April 7, 2010
A fiery Muslim leader who was shot dead during an attempt to arrest him in Dearborn, Mich., was found to have been riddled with 21 shots including one in the back. He also had a broken jaw, broken teeth and his hands were cuffed behind his back, according to an autopsy report.
An autopsy photo obtained by ABC News shows Imam Ameen Abdullah Luqman lying face down on the ground with his hands clearly cuffed behind him.
Additional photos obtained by ABC News also show deep lacerations on Luqman's face that his family believes may have been caused by a police dog.
Federal authorities claim that Luqman, 53, was killed last October in a Dearborn trailer after failing to surrender to police. The day before the raid, federal authorities filed a criminal complaint that alleged conspiracy to commit federal crimes including theft from interstate shipments, mail fraud to obtain proceeds from arson, illegal sale and possession of firearms and tampering with motor vehicle identification numbers. These allegation were made through the use of confidential informants, the documents state.
Click here to see an autopsy photo of Luqman's face. Beware of the graphic nature of the photograph showing deep lacerations which his family believes may have been caused by a police dog.

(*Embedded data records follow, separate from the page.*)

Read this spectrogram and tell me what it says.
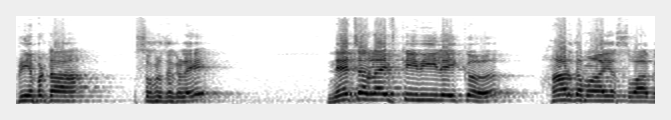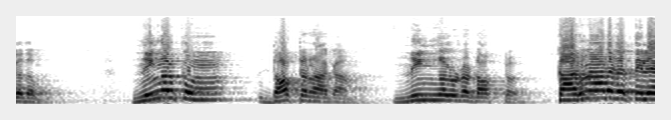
പ്രിയപ്പെട്ട സുഹൃത്തുക്കളെ നേച്ചർ ലൈഫ് ടി വിയിലേക്ക് ഹാർദമായ സ്വാഗതം. നിങ്ങൾക്കും ഡോക്ടറാകാം നിങ്ങളുടെ ഡോക്ടർ കർണാടകത്തിലെ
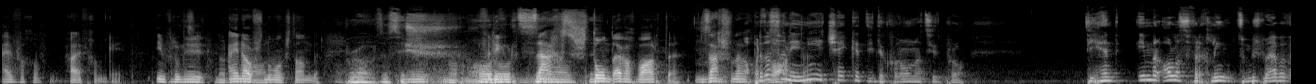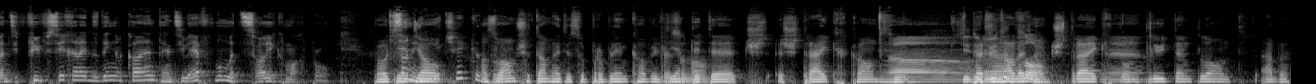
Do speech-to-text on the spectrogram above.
Einfach, auf, einfach am Gate. Im Flugzeug. Eineinhalb Stunden mal gestanden. Bro, das ist Nicht normal. Vielleicht sechs Alter. Stunden einfach warten. Mhm. Sechs Stunden einfach Aber das habe ich warten. nie gecheckt in der Corona-Zeit, Bro. Die haben immer alles verkleinert. Zum Beispiel, eben, wenn sie fünf Sicherheitsdinger hatten, haben sie einfach nur zwei gemacht, Bro. Bro, Das die habe haben ja gecheckt, also. Amsterdam hat ja so Probleme gehabt, weil die haben Personal. dort einen Streik gehabt und so. Ah. Die Die Leute haben alle entlassen. gestreikt Ja. und die Leute entlassen und eben,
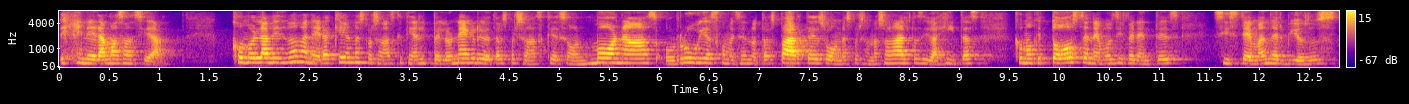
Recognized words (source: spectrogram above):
genera más ansiedad. Como la misma manera que hay unas personas que tienen el pelo negro y otras personas que son monas o rubias, como dicen en otras partes, o unas personas son altas y bajitas, como que todos tenemos diferentes sistemas nerviosos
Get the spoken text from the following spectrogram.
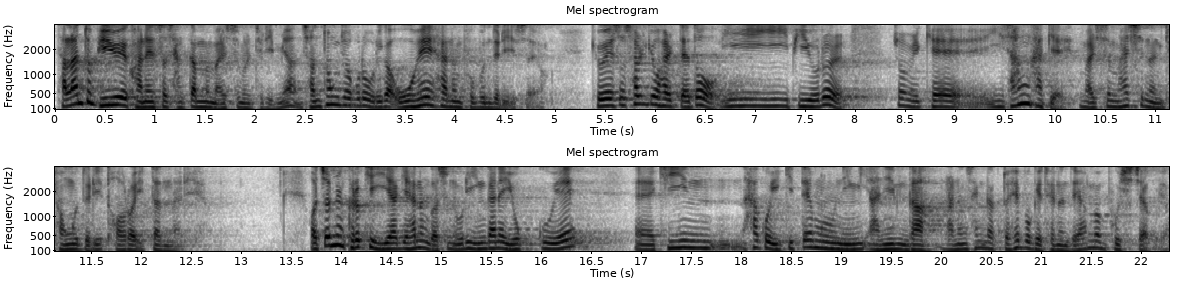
달란트 비유에 관해서 잠깐만 말씀을 드리면 전통적으로 우리가 오해하는 부분들이 있어요. 교회에서 설교할 때도 이 비유를 좀 이렇게 이상하게 말씀하시는 경우들이 덜어 있단 말이에요. 어쩌면 그렇게 이야기하는 것은 우리 인간의 욕구에 기인하고 있기 때문이 아닌가라는 생각도 해보게 되는데요. 한번 보시자고요.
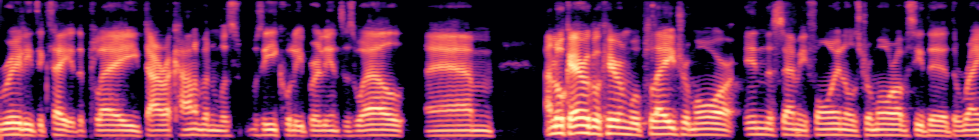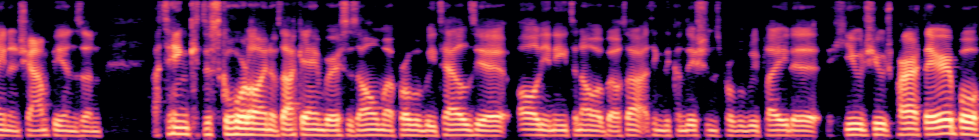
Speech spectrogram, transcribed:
really dictated the play. Darragh Canavan was was equally brilliant as well. Um, and look, Errigal Kieran will play Dromore in the semi-finals. Dromore, obviously the the reigning champions, and I think the scoreline of that game versus Omagh probably tells you all you need to know about that. I think the conditions probably played a, huge, huge part there. But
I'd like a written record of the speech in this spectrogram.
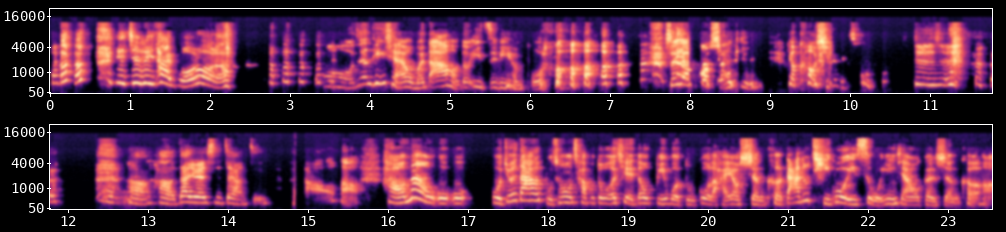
意志力太薄弱了。哦，这样听起来我们大家好像都意志力很薄弱，所以要靠小组，要靠小组，是是是。好好，大约是这样子。好好好，那我我我觉得大家的补充都差不多，而且都比我读过了还要深刻。大家都提过一次，我印象要更深刻哈。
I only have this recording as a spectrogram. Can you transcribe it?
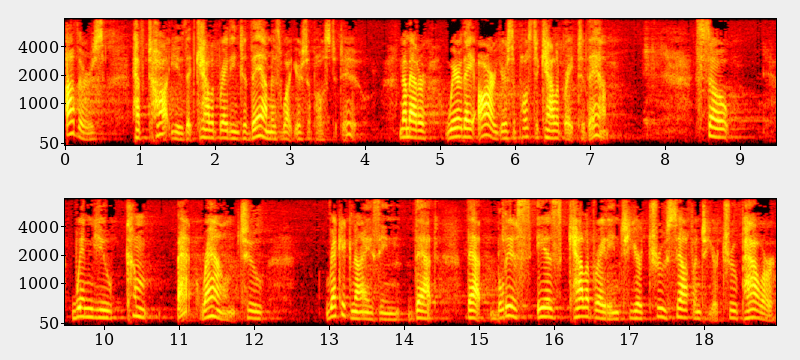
others have taught you that calibrating to them is what you're supposed to do no matter where they are you're supposed to calibrate to them. So when you come back round to recognizing that that bliss is calibrating to your true self and to your true power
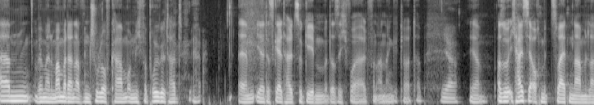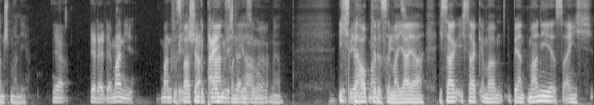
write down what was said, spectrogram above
ähm, wenn meine Mama dann auf den Schulhof kam und mich verprügelt hat, ähm, ihr das Geld halt zu geben, das ich vorher halt von anderen geklaut habe. Ja, Ja, also ich heiße ja auch mit zweitem Namen Lunch Money. ja. Ja, der, der Money. Manfred. Das war schon ja geplant von ihr Name. so. Ja. Ich Bernd behaupte das immer, Manfred. ja, ja. Ich sage ich sag immer, Bernd Money ist eigentlich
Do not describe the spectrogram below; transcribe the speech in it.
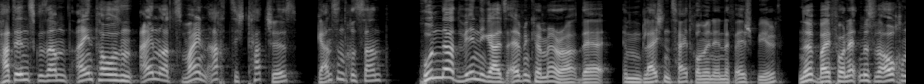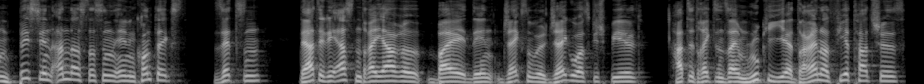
hatte insgesamt 1182 Touches. Ganz interessant. 100 weniger als Alvin Kamara, der im gleichen Zeitraum in der NFL spielt. Ne, bei Fournette müssen wir auch ein bisschen anders das in, in den Kontext setzen. Der hatte die ersten drei Jahre bei den Jacksonville Jaguars gespielt, hatte direkt in seinem Rookie-Jahr 304 Touches.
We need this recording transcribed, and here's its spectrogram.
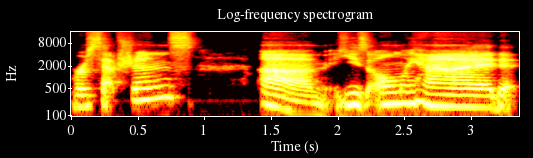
receptions. Um, he's only had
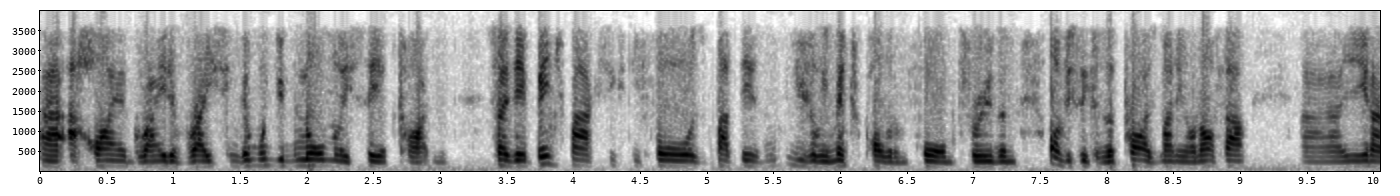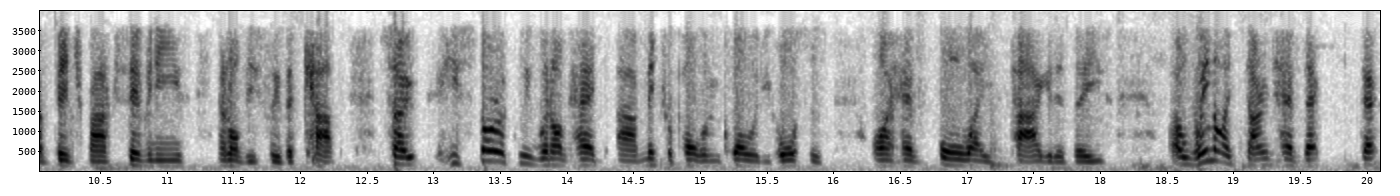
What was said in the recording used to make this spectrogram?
uh, a higher grade of racing than what you'd normally see at Kyneton. So they're benchmark 64s, but there's usually metropolitan form through them, obviously because of the prize money on offer, uh, you know, benchmark 70s, and obviously the cup. So historically, when I've had uh, metropolitan quality horses, I have always targeted these. Uh, when I don't have that, that,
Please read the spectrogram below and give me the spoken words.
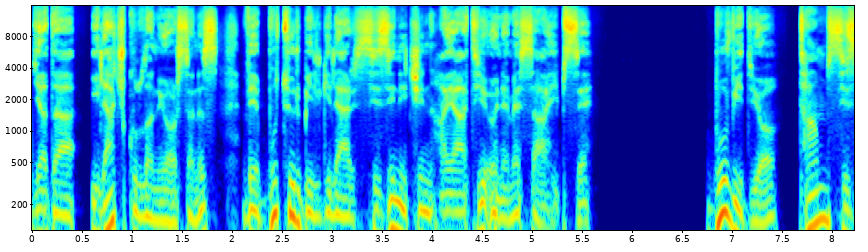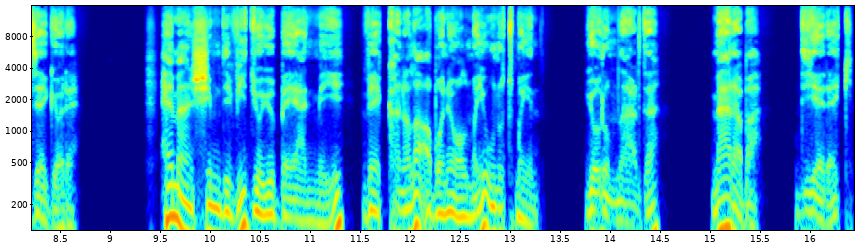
ya da ilaç kullanıyorsanız ve bu tür bilgiler sizin için hayati öneme sahipse, bu video tam size göre. Hemen şimdi videoyu beğenmeyi ve kanala abone olmayı unutmayın. Yorumlarda merhaba diyerek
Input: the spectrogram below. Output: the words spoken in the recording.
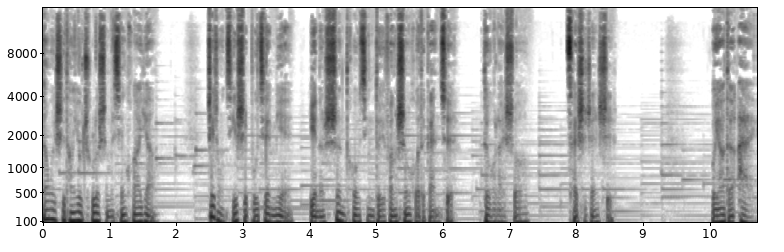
单位食堂又出了什么新花样。这种即使不见面。也能渗透进对方生活的感觉，对我来说，才是真实。我要的爱，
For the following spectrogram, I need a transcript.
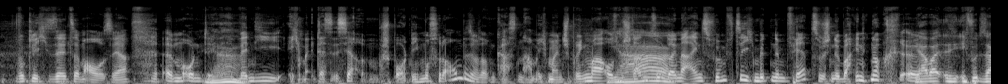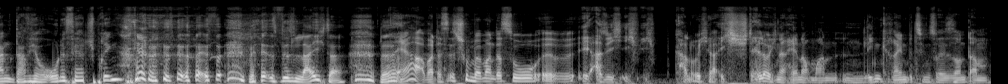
wirklich seltsam aus, ja. Ähm, und Ja. wenn die, ich meine, das ist ja sportlich, musst du da auch ein bisschen was auf dem Kasten haben. Ich meine, spring mal aus dem Ja. Stand so deine 1,50 mit einem Pferd zwischen den Beinen noch. Äh, ja, aber ich würde sagen, darf ich auch ohne Pferd springen? ist ein bisschen leichter. Ne? Ja, aber das ist schon, wenn man das so, äh, also ich, ich, ich kann euch ja, ich stelle euch nachher nochmal einen Link rein, beziehungsweise Sonntag, am,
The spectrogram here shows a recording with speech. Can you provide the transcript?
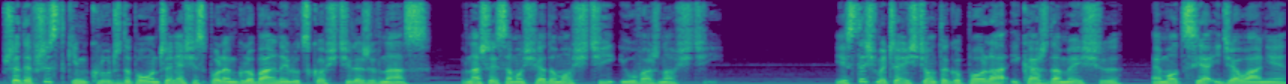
Przede wszystkim klucz do połączenia się z polem globalnej ludzkości leży w nas, w naszej samoświadomości i uważności. Jesteśmy częścią tego pola i każda myśl, emocja i działanie,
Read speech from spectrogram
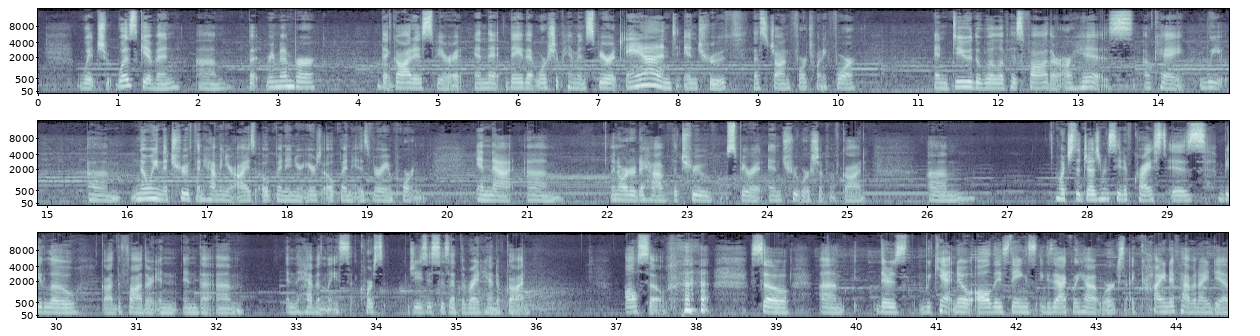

An FBI officer on the scene of Luqman's death reported that a police dog was sent in when Luqman refused to show officers his hands, and that Luqman shot and killed the dog. However, a press release after the incident from the U.S. Attorney's office in Detroit does not say Luqman killed the dog. It simply states a canine was "killed in the exchange." The shot allegedly fired by Luqman prompted police to take the gunfire as a threat and they returned fire, according to FBI reports.
Luqman's family says there's no proof he was carrying a gun that day, and the family has submitted a Freedom of Information Act request to get the necropsy report for the dead police dog to determine whether the dog was killed by a police bullet. The request has been declined.
Luqman's son, Omar Regan, asks "How did he shoot the dog if his jaw was broken and there were lacerations on his face?"
A spokesman for the FBI in
Detroit declined to discuss the Luqman case because of ongoing investigations
into what happened that day in October 2009. There is an internal FBI
investigations into the shooting, as well an investigation by the Dearborn Police
Department. In addition, U.S. Rep. John Conyers, D-Mich., asked Attorney
General Eric Holder earlier this year for a separate review of the FBI's use of
Luqman, according to an FBI affidavit, once said in a 2004 sermon, "Do not carry a pistol if you're going to give it up to police. You give them a bullet rather than surrendering your weapons."
Luqman and his associates are described as armed and dangerous in the affidavit and complaint filed by federal authorities before the arrest. FBI Special Agent in Charge Andrew Arena said after the shooting that he was comfortable with his agents' actions. "They did what they had to do to protect themselves," he said.
Dawud Walid, executive director of the Council of American-Islamic Relations in Detroit, asked, "How could he be so sure?"
Walid said that despite Luqman's rhetoric, he was not dangerous. The Imam struggled to pay rent and heat at his mosque in Dearborn, and was evicted from a previous mosque for not paying rent. Walid says the police actions at the Detroit warehouse that day amounted to excessive force, borne out by the condition of Luqman's body when the medical examiner arrived.
The medical examiner's report says the body was cold when he arrived and rigor mortis had set in, so it was impossible to establish time of death. The police dog named "Freddy," a Belgian Malinois, was airlifted to get medical attention, while Luqman's body was eventually taken by ambulance to the hospital, according to his son. Freddy was later honored with a memorial service.
It remains unclear how Luqman's jaw came to be broken and his face so badly lacerated or when he was handcuffed.
After viewing all the autopsy photos with the Wayne County Medical Examiner, Lena Masri, an attorney for CAIR Michigan, said she believes Luqman's body may have been moved from the original location where he was killed before the medical examiner arrived.
Luqman preached overthrowing
the U.S. government and establishing Islamic law, but he was not charged with
terrorism. Federal authorities used informants inside Luqman's mosque to gather
evidence that he and his associates were dealing in stolen goods, and illegally
possessed firearms, among other charges.
Eleven associates of Luqman were subsequently charged with some or all of the following federal crimes: conspiracy to commit federal crimes, being a felon in possession of firearms, possession of firearm with altered serial number, tampering with vehicle identification numbers and aiding and abetting. When charged in court, all of the defendants refused to respond to a request to enter a plea, so the court entered a plea of not-guilty on their behalf.
Copyright © 2010 ABC News Internet Ventures
522 Valencia Street
San Francisco, CA 94110